Recorded data:

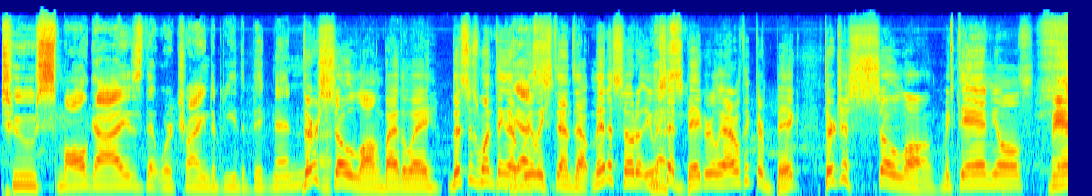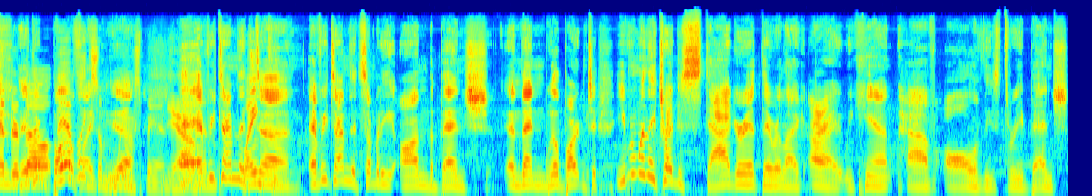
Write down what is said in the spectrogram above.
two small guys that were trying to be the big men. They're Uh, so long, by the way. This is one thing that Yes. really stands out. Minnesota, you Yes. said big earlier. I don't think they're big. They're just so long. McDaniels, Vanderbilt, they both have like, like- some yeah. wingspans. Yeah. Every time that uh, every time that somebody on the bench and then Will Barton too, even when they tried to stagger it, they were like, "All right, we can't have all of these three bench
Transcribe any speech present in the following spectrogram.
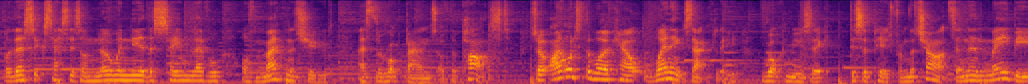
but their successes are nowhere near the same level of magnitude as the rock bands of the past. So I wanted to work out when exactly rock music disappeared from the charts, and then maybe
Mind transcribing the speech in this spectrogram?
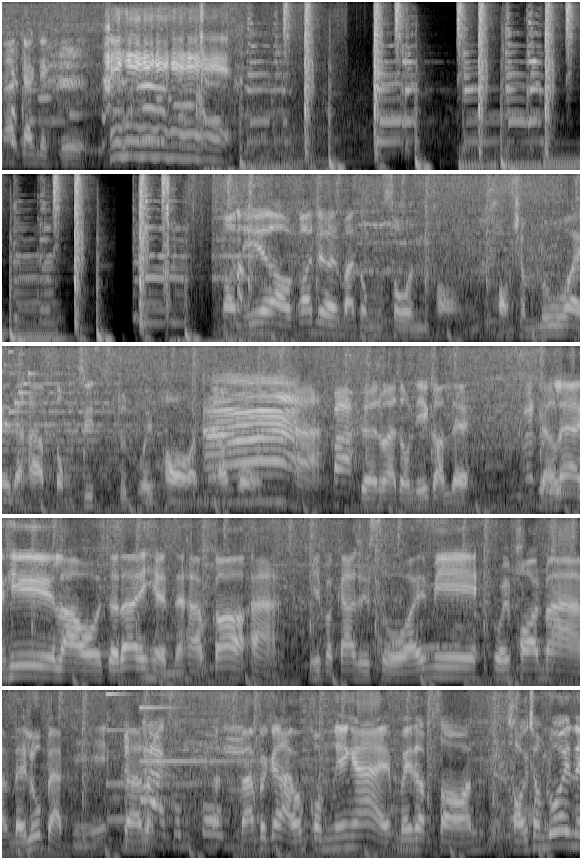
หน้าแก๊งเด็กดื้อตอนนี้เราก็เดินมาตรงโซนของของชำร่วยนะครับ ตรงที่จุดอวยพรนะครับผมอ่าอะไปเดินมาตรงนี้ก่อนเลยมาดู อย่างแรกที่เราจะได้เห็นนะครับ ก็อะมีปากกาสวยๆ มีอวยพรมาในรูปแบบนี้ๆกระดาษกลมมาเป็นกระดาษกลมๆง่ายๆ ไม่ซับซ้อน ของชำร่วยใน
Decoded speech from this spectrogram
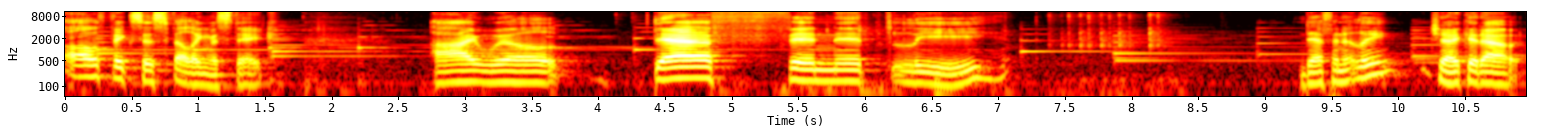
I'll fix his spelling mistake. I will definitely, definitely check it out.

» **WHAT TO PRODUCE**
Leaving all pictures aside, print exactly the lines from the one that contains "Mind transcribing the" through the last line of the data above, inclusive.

» **PROBLEM SOLUTION**
Mind transcribing the speech in this spectrogram?
หน้าแก๊งเด็กดื้อตอนนี้เราก็เดินมาตรงโซนของของชำร่วยนะครับ ตรงที่จุดอวยพรนะครับผมอ่าอะไปเดินมาตรงนี้ก่อนเลยมาดู อย่างแรกที่เราจะได้เห็นนะครับ ก็อะมีปากกาสวยๆ มีอวยพรมาในรูปแบบนี้ๆกระดาษกลมมาเป็นกระดาษกลมๆง่ายๆ ไม่ซับซ้อน ของชำร่วยใน
Decoded speech from this spectrogram
I'll fix his spelling mistake. I will definitely, definitely check it out.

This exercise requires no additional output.